Provided entries Block Start

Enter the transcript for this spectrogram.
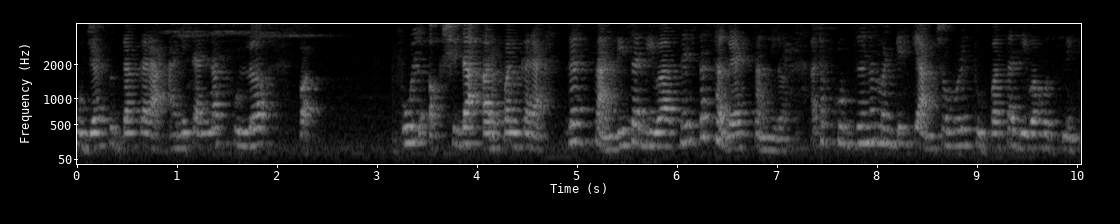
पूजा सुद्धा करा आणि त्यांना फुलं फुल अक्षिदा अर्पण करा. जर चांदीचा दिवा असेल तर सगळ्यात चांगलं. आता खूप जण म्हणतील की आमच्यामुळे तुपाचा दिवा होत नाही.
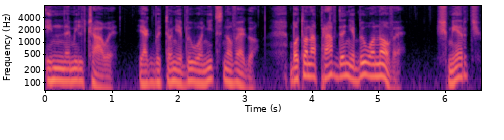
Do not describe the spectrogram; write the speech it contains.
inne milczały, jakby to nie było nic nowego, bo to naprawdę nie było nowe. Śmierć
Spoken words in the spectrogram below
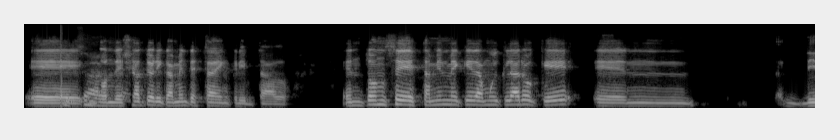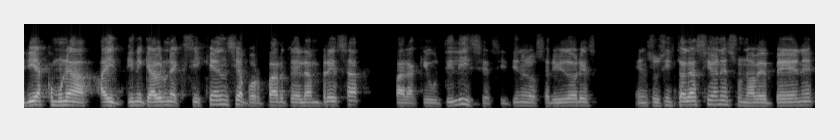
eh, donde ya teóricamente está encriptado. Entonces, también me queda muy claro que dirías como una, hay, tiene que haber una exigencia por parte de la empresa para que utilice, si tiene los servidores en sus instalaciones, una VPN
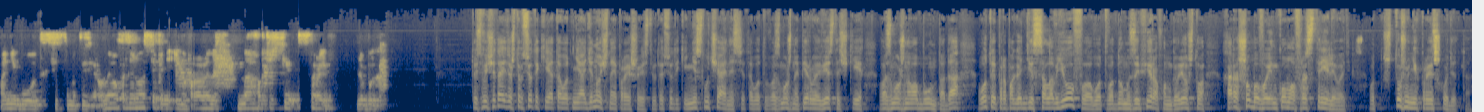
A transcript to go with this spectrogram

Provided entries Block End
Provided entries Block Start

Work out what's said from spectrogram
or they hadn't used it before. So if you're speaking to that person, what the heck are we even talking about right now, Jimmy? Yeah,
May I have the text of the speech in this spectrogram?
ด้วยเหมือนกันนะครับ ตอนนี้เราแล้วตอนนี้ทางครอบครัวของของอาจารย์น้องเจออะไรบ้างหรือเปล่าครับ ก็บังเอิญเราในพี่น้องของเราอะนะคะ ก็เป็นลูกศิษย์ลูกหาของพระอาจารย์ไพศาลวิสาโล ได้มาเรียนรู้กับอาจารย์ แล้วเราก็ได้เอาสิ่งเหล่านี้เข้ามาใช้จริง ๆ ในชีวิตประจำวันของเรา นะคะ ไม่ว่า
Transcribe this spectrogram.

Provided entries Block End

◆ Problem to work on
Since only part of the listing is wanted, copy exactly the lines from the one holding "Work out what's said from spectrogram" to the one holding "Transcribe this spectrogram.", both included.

◆ Answer to the exercise
Work out what's said from spectrogram
or they hadn't used it before. So if you're speaking to that person, what the heck are we even talking about right now, Jimmy? Yeah,
May I have the text of the speech in this spectrogram?
ด้วยเหมือนกันนะครับ ตอนนี้เราแล้วตอนนี้ทางครอบครัวของของอาจารย์น้องเจออะไรบ้างหรือเปล่าครับ ก็บังเอิญเราในพี่น้องของเราอะนะคะ ก็เป็นลูกศิษย์ลูกหาของพระอาจารย์ไพศาลวิสาโล ได้มาเรียนรู้กับอาจารย์ แล้วเราก็ได้เอาสิ่งเหล่านี้เข้ามาใช้จริง ๆ ในชีวิตประจำวันของเรา นะคะ ไม่ว่า
Transcribe this spectrogram.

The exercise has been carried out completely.